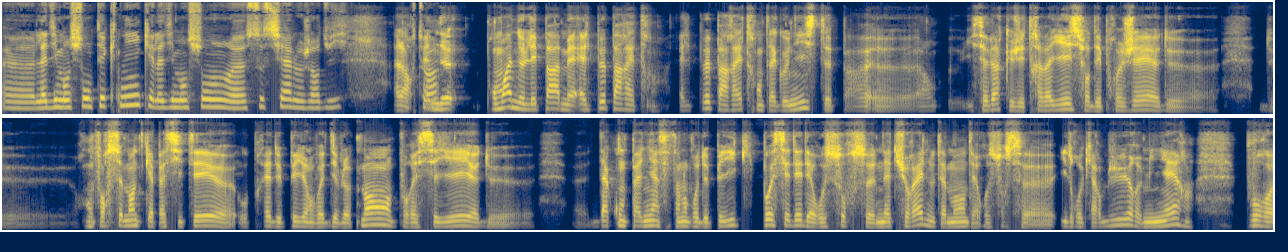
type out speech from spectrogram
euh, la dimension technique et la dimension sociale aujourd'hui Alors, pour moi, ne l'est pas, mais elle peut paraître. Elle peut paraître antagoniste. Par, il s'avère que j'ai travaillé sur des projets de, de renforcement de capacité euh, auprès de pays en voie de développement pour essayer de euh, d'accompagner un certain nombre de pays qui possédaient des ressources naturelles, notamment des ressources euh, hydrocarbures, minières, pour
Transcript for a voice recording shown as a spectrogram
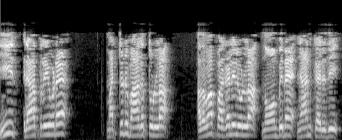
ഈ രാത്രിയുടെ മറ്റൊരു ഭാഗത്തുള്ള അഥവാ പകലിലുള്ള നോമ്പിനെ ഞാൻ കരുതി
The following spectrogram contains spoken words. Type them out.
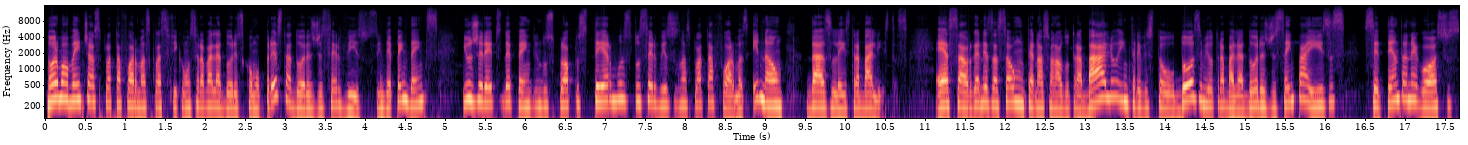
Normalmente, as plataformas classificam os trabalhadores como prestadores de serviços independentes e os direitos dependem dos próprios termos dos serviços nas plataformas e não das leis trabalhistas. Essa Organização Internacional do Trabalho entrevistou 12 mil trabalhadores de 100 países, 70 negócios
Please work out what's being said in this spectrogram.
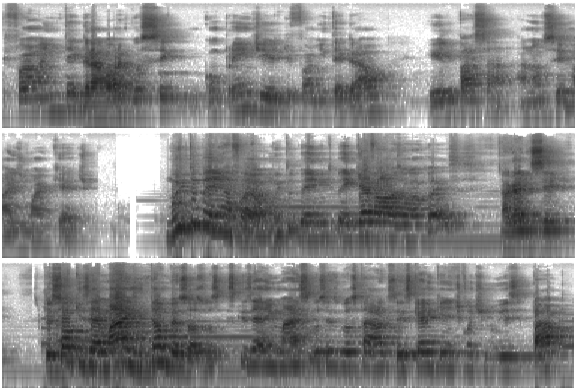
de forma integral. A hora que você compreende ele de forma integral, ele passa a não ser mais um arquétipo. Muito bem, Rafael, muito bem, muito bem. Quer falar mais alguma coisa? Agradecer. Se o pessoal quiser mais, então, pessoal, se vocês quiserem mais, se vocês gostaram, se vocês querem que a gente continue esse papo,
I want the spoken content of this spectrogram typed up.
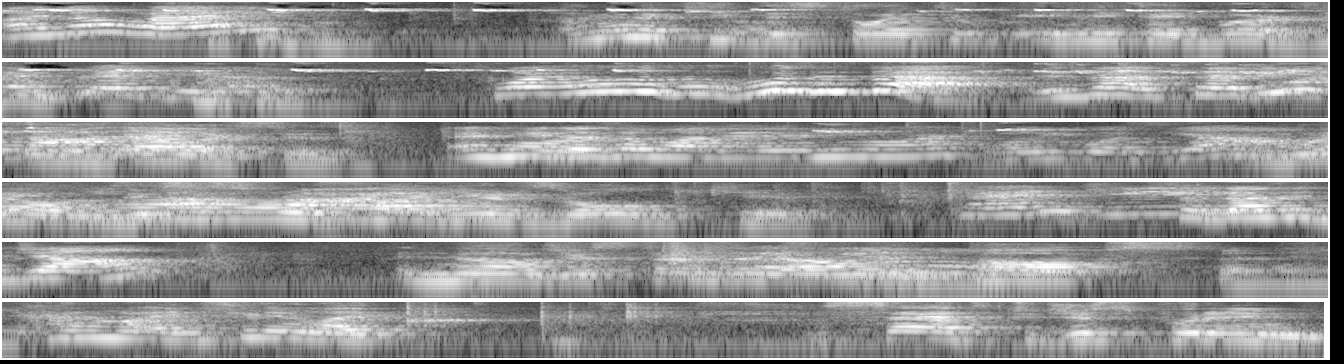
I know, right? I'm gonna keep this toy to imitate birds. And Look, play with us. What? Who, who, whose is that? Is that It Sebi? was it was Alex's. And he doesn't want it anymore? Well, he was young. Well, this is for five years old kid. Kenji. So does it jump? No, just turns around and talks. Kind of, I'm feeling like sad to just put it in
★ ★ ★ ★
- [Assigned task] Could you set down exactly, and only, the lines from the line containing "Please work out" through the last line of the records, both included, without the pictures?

- [Answer for this exercise]
Please work out what's being said in this spectrogram.
de forma integral. A hora que você compreende ele de forma integral, ele passa a não ser mais um arquétipo. Muito bem, Rafael, muito bem, muito bem. Quer falar mais alguma coisa? Agradecer. Se o pessoal quiser mais, então, pessoal, se vocês quiserem mais, se vocês gostaram, se vocês querem que a gente continue esse papo,
I want the spoken content of this spectrogram typed up.
I know, right? I'm gonna keep this toy to imitate birds. And Look, play with us. What? Who, who, whose is that? Is that It Sebi? was it was Alex's. And he doesn't want it anymore? Well, he was young. Well, this is for five years old kid. Kenji. So does it jump? No, just turns around and talks. Kind of, I'm feeling like sad to just put it in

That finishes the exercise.